Restate all of the records below exactly. Do not carry over any image.

□ □ □ □

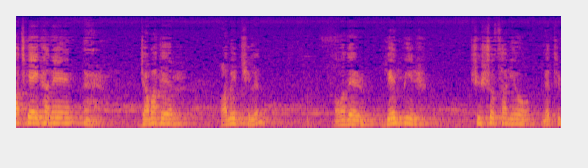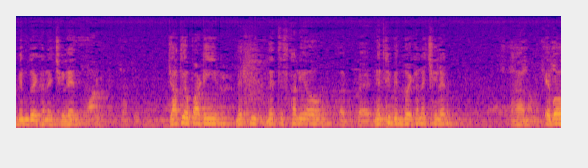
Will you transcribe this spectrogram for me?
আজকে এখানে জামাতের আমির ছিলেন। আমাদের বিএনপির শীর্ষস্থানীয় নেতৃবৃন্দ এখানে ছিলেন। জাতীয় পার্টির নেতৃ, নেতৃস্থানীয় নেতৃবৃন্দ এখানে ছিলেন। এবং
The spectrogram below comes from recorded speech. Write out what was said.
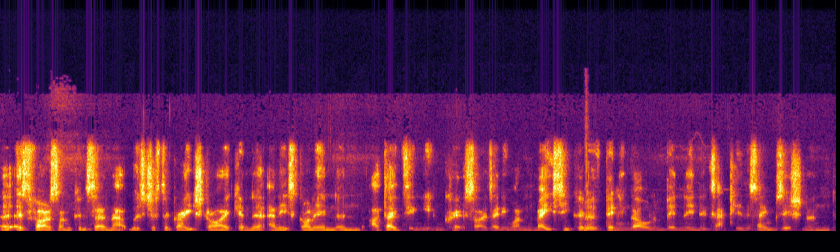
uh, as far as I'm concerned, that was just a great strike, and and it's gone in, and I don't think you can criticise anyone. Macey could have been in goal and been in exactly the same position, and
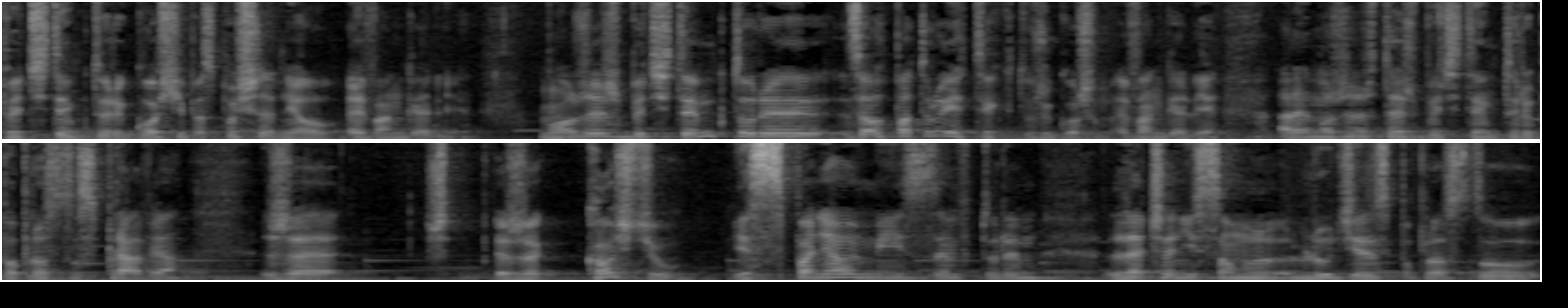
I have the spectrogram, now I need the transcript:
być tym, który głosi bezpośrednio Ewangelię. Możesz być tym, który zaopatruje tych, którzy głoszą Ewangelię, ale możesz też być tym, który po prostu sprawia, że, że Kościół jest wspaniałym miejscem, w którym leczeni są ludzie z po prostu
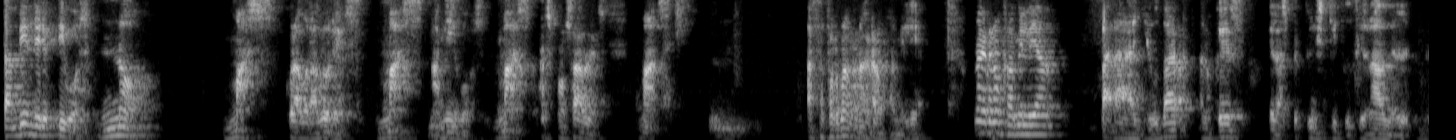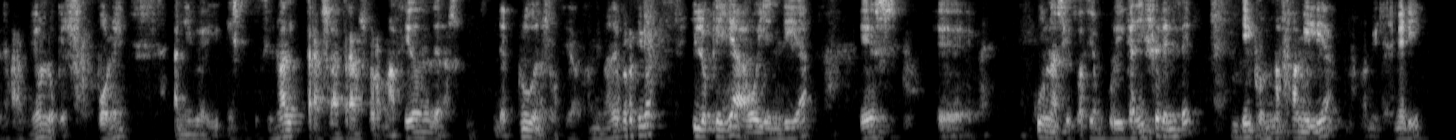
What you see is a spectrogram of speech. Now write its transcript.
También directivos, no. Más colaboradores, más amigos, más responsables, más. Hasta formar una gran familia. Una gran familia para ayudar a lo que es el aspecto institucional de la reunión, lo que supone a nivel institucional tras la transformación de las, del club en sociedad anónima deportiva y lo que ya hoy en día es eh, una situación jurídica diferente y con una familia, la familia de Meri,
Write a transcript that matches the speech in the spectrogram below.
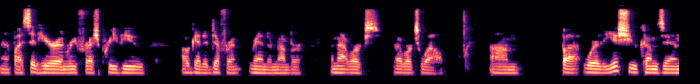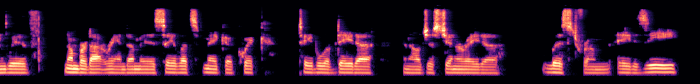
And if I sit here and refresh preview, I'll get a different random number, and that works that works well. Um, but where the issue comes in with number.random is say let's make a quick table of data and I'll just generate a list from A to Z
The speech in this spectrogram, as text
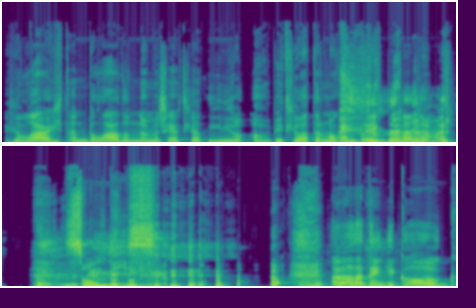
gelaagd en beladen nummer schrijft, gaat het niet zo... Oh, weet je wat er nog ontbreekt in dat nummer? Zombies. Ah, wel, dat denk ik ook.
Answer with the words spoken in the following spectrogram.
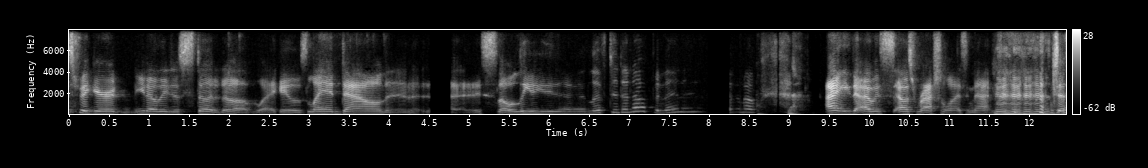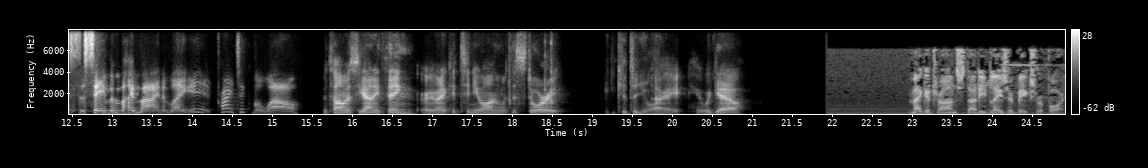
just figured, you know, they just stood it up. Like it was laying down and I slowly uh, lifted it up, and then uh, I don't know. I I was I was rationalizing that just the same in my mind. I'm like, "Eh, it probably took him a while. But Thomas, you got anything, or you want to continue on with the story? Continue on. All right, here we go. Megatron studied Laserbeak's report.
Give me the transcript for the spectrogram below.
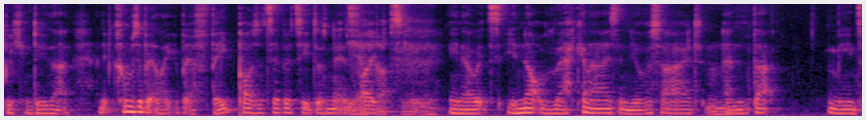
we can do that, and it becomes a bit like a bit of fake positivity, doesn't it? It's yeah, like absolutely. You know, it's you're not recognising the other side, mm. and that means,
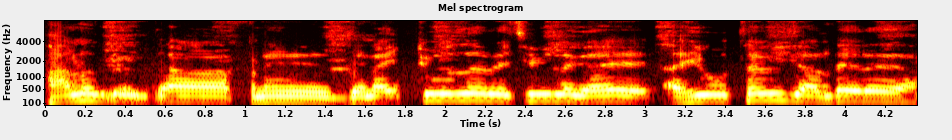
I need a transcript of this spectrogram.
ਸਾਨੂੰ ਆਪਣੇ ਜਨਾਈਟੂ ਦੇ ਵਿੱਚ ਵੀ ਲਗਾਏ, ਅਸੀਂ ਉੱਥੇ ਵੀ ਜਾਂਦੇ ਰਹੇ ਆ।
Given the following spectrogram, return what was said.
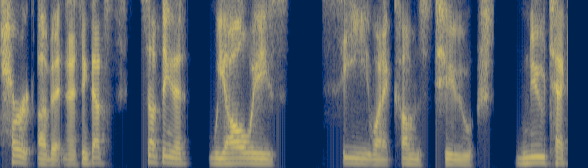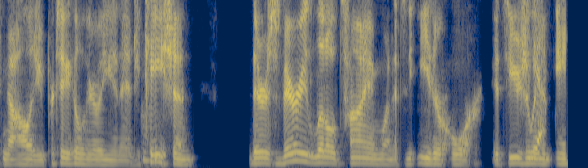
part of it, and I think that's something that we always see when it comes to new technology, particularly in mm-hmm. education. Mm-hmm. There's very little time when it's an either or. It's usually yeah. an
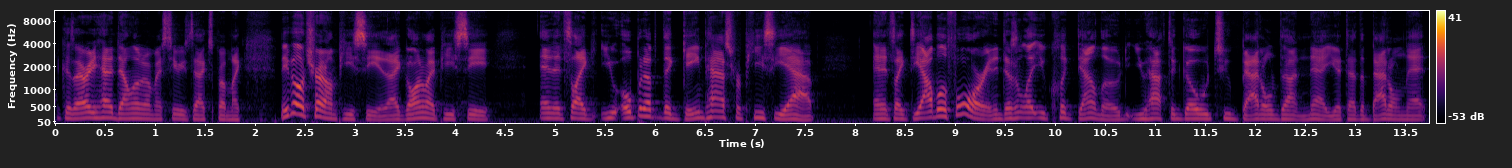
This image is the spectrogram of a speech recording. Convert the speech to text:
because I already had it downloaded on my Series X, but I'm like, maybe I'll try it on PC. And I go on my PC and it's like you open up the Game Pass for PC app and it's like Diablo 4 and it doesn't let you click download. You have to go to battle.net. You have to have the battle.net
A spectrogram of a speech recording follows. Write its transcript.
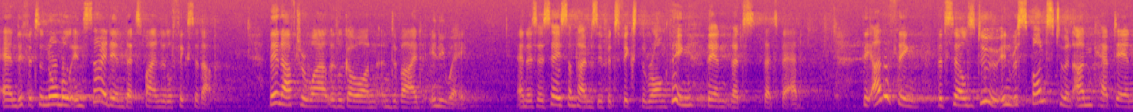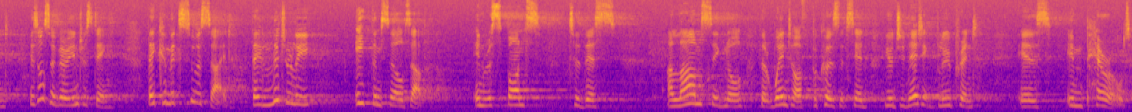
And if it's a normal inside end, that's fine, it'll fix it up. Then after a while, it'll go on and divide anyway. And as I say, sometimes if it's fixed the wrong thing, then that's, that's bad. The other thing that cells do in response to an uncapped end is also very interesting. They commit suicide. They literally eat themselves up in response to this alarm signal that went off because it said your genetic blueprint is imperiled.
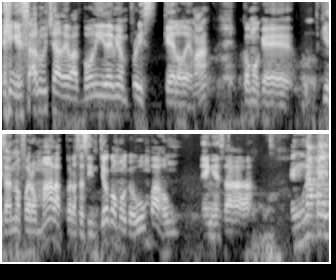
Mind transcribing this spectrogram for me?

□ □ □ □

> _Response to this exercise_:
Will you transcribe this spectrogram for me?
আজকে এখানে জামাতের আমির ছিলেন। আমাদের বিএনপির শীর্ষস্থানীয় নেতৃবৃন্দ এখানে ছিলেন। জাতীয় পার্টির নেতৃ, নেতৃস্থানীয় নেতৃবৃন্দ এখানে ছিলেন। এবং
The spectrogram below comes from recorded speech. Write out what was said.
uh, as far as I'm concerned, that was just a great strike, and and it's gone in, and I don't think you can criticise anyone. Macey could have been in goal and been in exactly the same position, and
I have the spectrogram, now I need the transcript:
być tym, który głosi bezpośrednio Ewangelię. Możesz być tym, który zaopatruje tych, którzy głoszą Ewangelię, ale możesz też być tym, który po prostu sprawia, że, że Kościół jest wspaniałym miejscem, w którym leczeni są ludzie z po prostu
What you see is a spectrogram of speech. Now write its transcript.
También directivos, no. Más colaboradores, más amigos, más responsables, más. Hasta formar una gran familia. Una gran familia para ayudar a lo que es el aspecto institucional de la reunión, lo que supone a nivel institucional tras la transformación de las, del club en sociedad anónima deportiva y lo que ya hoy en día es eh, una situación jurídica diferente y con una familia, la familia de Meri,
Write a transcript that matches the speech in the spectrogram below.
And if I sit here and refresh preview, I'll get a different random number, and that works that works well. Um, but where the issue comes in with number.random is say let's make a quick table of data and I'll just generate a list from A to Z
The speech in this spectrogram, as text
gelaagd en beladen nummer schrijft, gaat het niet zo... Oh, weet je wat er nog ontbreekt in dat nummer? Zombies. Ah, wel, dat denk ik ook.
Answer with the words spoken in the following spectrogram.
just figured, you know, they just stood it up. Like it was laying down and I slowly uh, lifted it up, and then uh, I don't know. I I was I was rationalizing that just the same in my mind. I'm like, "Eh, it probably took him a while. But Thomas, you got anything, or you want to continue on with the story? Continue on. All right, here we go. Megatron studied Laserbeak's report.
Give me the transcript for the spectrogram below.
we can do that, and it becomes a bit like a bit of fake positivity, doesn't it? It's yeah, like absolutely. You know, it's you're not recognising the other side, mm. and that means,
I need a transcript of this spectrogram.
ਸਾਨੂੰ ਆਪਣੇ ਜਨਾਈਟੂ ਦੇ ਵਿੱਚ ਵੀ ਲਗਾਏ, ਅਸੀਂ ਉੱਥੇ ਵੀ ਜਾਂਦੇ ਰਹੇ ਆ।
Given the following spectrogram, return what was said.
part of it, and I think that's something that we always see when it comes to new technology, particularly in mm-hmm. education. Mm-hmm. There's very little time when it's an either or. It's usually yeah. an
This image is the spectrogram of a speech recording. Convert the speech to text:
because I already had it downloaded on my Series X, but I'm like, maybe I'll try it on PC. And I go on my PC and it's like you open up the Game Pass for PC app and it's like Diablo 4 and it doesn't let you click download. You have to go to battle.net. You have to have the battle.net
A spectrogram of a speech recording follows. Write its transcript.
And if it's a normal inside end, that's fine, it'll fix it up. Then after a while, it'll go on and divide anyway. And as I say, sometimes if it's fixed the wrong thing, then that's, that's bad. The other thing that cells do in response to an uncapped end is also very interesting. They commit suicide. They literally eat themselves up in response to this alarm signal that went off because it said your genetic blueprint is imperiled.
Mind transcribing this spectrogram for me?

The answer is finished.